🔘 You can claim fuel and oil costs based on your actual receipts or you can estimate the expenses based on odometer records that show readings from the start and the end of the period you used the car during the year.

🔘 You need written evidence for all other expenses for the car.

Your vehicle is not considered a car if it is a motorcycle or a vehicle with a carrying capacity of:

❌ one tonne or more, such as a utility truck or panel van

❌ nine passengers or more, such as a minivan.

Keep receipts for your actual expenses. You cannot use the cents per kilometre method for these vehicles. While it is not a requirement to keep a logbook, it is the easiest way to show how you have calculated your work-related use of the vehicle.

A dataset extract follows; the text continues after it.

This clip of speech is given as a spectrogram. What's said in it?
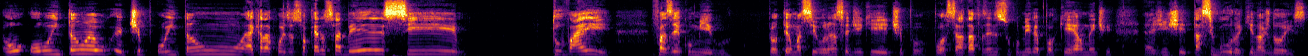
ou, ou então eu, tipo, ou então é aquela coisa, eu só quero saber se tu vai fazer comigo pra eu ter uma segurança de que, tipo, pô, se ela tá fazendo isso comigo é porque realmente a gente tá seguro aqui, nós dois.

KEEPING A LOGBOOK


Your logbook must cover at least 12 continuous weeks. If you started using your car for work-related purposes less than 12 weeks before the end of the year, you can extend the 12-week period into the next financial year.

If you are using the logbook method for two or more cars, keep a logbook for each car and make sure they cover the same period.

Your 12 week logbook is valid for 5 years. However, if your circumstances change (eg, you change jobs) and the logbook is no longer representative, you will need to complete a new 12 week logbook.

Your logbook can be electronic or paper. The example below has the details you need to keep.


CALCULATE YOUR WORK-RELATED CAR USE


Complete this section after 12 continuous weeks of logbook use

Logbook period (dd/mm/yy to dd/mm/yy)

1️⃣ Calculate the total number of kilometres travelled during the logbook period: x,xxx km

2️⃣ Calculate the number of kilometres you travelled in the course of earning your income during the logbook period: x,xxx km

3️⃣ Calculate the work-related use by dividing the amount at (b) by the amount at (a). Multiply this figure by 100.

YOUR BUSINESS USE PERCENTAGE IS: XX%

Once you’ve calculated your business use percentage, multiply it by your car expenses to figure out your claim.

Car expenses can include running costs such as fuel, oil, and servicing, registration, insurance and vehicle depreciation. You can claim fuel and oil costs based on receipts or you can estimate the expenses based on odometer records that show readings from the start and end of the period you used the car during the year.

You need written evidence for all other expenses for the car.